In the case of Qatar, Al Marri argued that the emir, Shaikh Hamad bin Khalifa Al Thani, had long been aware of the need to address these issues, and through a new constitution had sought to separate the executive and judicial authorities and ensure that those authorities are accountable. Only such a state, built on principles of transparency, justice, and the rooting out of corruption, could be strong and successful, Al Marri said.
Following presentations from both speakers, moderator Salman Shaikh asked how the Syria question could be addressed through the international system, given the impasse at the UN Security Council caused by Russia and China’s veto powers. In response, Piccone emphasized that the crisis in Syria is not just one of regime led bloodshed – there is also a humanitarian dimension that can and must addressed by the international community. He stressed that the international community had thus far not been effective in finding ways to provide the necessary humanitarian support. In the meantime, five times as many have been killed in Syria as had been Libya before the NATO led intervention there.
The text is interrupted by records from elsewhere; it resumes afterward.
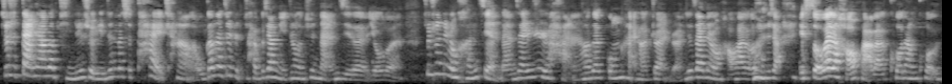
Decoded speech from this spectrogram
就是大家的平均水平真的是太差了。我跟的就是还不像你这种去南极的游轮。就是那种很简单，在日韩，然后在公海上转一转，就在那种豪华游轮上，也所谓的豪华吧，quote unquote，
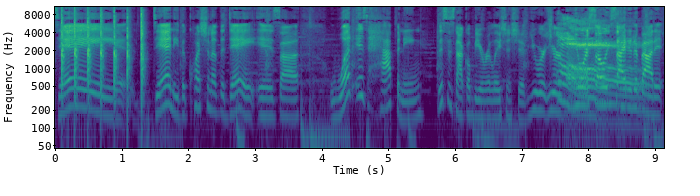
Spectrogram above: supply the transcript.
day, Danny. The question of the day is, uh, what is happening? This is not going to be a relationship. You were you're oh, you were so excited about it.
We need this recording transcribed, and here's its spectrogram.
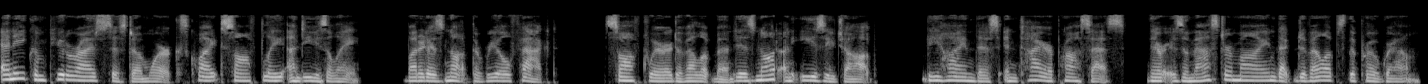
Any computerized system works quite softly and easily. But it is not the real fact. Software development is not an easy job. Behind this entire process, there is a mastermind that develops the program.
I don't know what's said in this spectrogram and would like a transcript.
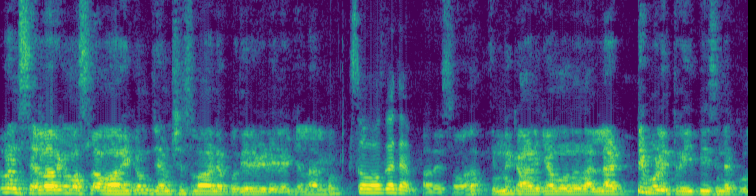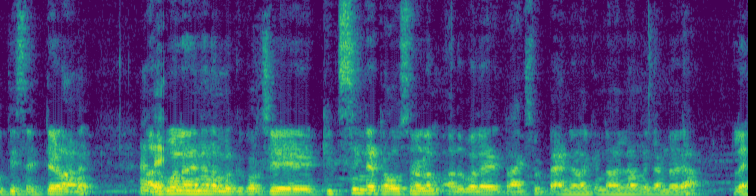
ഫ്രണ്ട്സ് എല്ലാവർക്കും അസ്സാം വലൈക്കും ജംഷിസ് ലോന്റെ പുതിയൊരു വീഡിയോയിലേക്ക് എല്ലാവർക്കും സ്വാഗതം. അതെ സ്വാഗതം. ഇന്ന് കാണിക്കാൻ പോകുന്നത് നല്ല അടിപൊളി ത്രീ പീസിന്റെ കുർത്തി സെറ്റുകളാണ്. അതുപോലെ തന്നെ നമുക്ക് കുറച്ച് കിഡ്സിന്റെ ട്രൗസറുകളും അതുപോലെ ട്രാക്ക് സൂട്ട് പാന്റുകളൊക്കെ ഉണ്ട്. അതെല്ലാം ഒന്ന് കണ്ടുവരാം അല്ലേ?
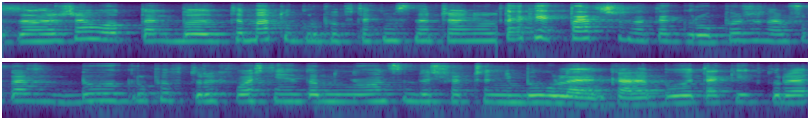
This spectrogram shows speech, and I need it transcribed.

Both Al Marri and Piccone welcomed the reinvigorated role played by the Arab League in response to the revolutions in Syria and elsewhere, coming up with its own concrete proposals to facilitate transitions. This role was further important, Piccone emphasized, given the desire of IBSA states to see regionally led initiatives.
Asked about how education can play role in developing a system and culture of human rights, Al Marri stressed that there was a crucial role to be played by universities and schools. He argued that the idea of compliance to the law was taught rather than received, and that education systems had a duty to “sow the seeds of a culture of justice.”
One audience member proposed that perfecting the international human rights system may necessitate a separation of issues relating to the violation of human rights from the more general maintenance of the rule of law. Citing the work of Gay McDougall, he argued before there could be a maximal adherence to international human rights standards – enforced by the mechanisms already mentioned – there would have to be a minimal level of public order maintained in the world. “You cannot create chaos in the world, and then expect order out of it,” he said. Piccone agreed with this principle up to a point, but said that if the “maintenance of order” is prioritized to too great an extent, this can allow those in charge to deny people rights which are “not strictly aspirational” and must be respected.